Efficiency has to be a basic ingredient of the decision-making system. Let me recall to you at this time that we have witnessed in the recent months the return of the old argument between supporters of the intergovernmental and the community method respectively. Some ideas have been presented. One has been to give European politics a political face and establish the post of a president of the Council of the European Union elected by the governments. He or she would be in charge of getting member-states to agree on more things and much faster than before. The objective only to be welcomed. The method of reaching the objective is however far from uncontroversial. There is one problem built into the ideas I mentioned. Whether we speak of having a President of the Council or an economic government led by the Commission, these are concepts that will not be easily transplanted from the national onto the European platform. National leaders are unlikely to delegate their power to a single person, if not because it is difficult to find somebody who would be ideal for all intents and purposes. Democratic mandate of such a person would not be a clear one. National leaders can pride themselves on the legitimacy gained in national elections but that legitimacy is not extendable. The mandate gained nationally cannot be delegated further. This is genuinely like squaring the circle.

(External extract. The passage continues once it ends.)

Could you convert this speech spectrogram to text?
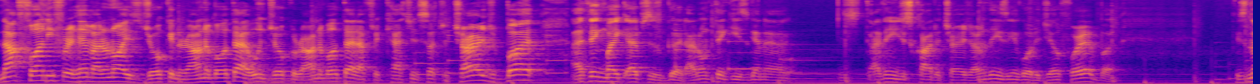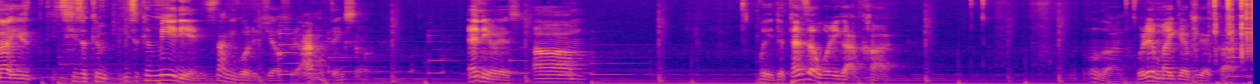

My own view is that we should build on the experience of the existing system, making corrections in it as we go along. It is quite clear to me, for example, that the current rotating presidency system is not sustainable in the Union of 25 or more countries. And I am saying this representing a future new member state for which it would be an enormous prestige and honour to run EU affairs for half a year. Pragmatism, however, has to prevail. The rotating presidency has been of great value to the national morale. But it has had its drawbacks, not allowing for the sufficient continuity of policy and adequate representation of the European Union in the world.

The European Union is not standstill and neither is the method of decision-making. There are two incentives for this process of adjustment. One comes from the complexity of managing European affairs. New policy areas, new member states – all this means the need for an up-dated method. The second impulse comes from the strong need to enhance the democratic dimension of the Union. This issue requires deeper reflection. I am personally convinced that democratic legitimacy should be ensured by the Council and the European Parliament. The Commission should be subject to closer scrutiny and checks and balances but not necessarily exposed to the political fray.

I started my speech with the quotation by the winner of the survey on the greatest Briton of all times. Even though a similar survey has not been conducted in Poland, I should guess who the winner would be. Without hesitation, I would say that the greatest Pole of all times would be His Holiness John Paul II. And in the context of the EU enlargement his words are of fundamental significance not just for the Poles but for the whole continent of Europe. Let me quote him to attract your attention to one of the most important elements of the European construction which is our common European heritage. John Paul II said:

from the very beginning, the Holy See with its own means has promoted the process of European unification and has never doubted that the belief in a common spiritual and cultural identity of the peoples of Europe must be the basis for the political and institutional reunification of the European Union. Europe would not be what it is without the rich heritage of its peoples which, like the human genes, has forged and continues to shape the personality of the continent. To overlook or to abandon this heritage would be to risk its real identity or even to lose it”.

I hope that completing this unprecedented and historical unification of our continent, we will always treat these words with the highest attention and will try to apply these European virtues reconstructing the European house for the sake of development, stability and peace.

Thank you very much for your attention.”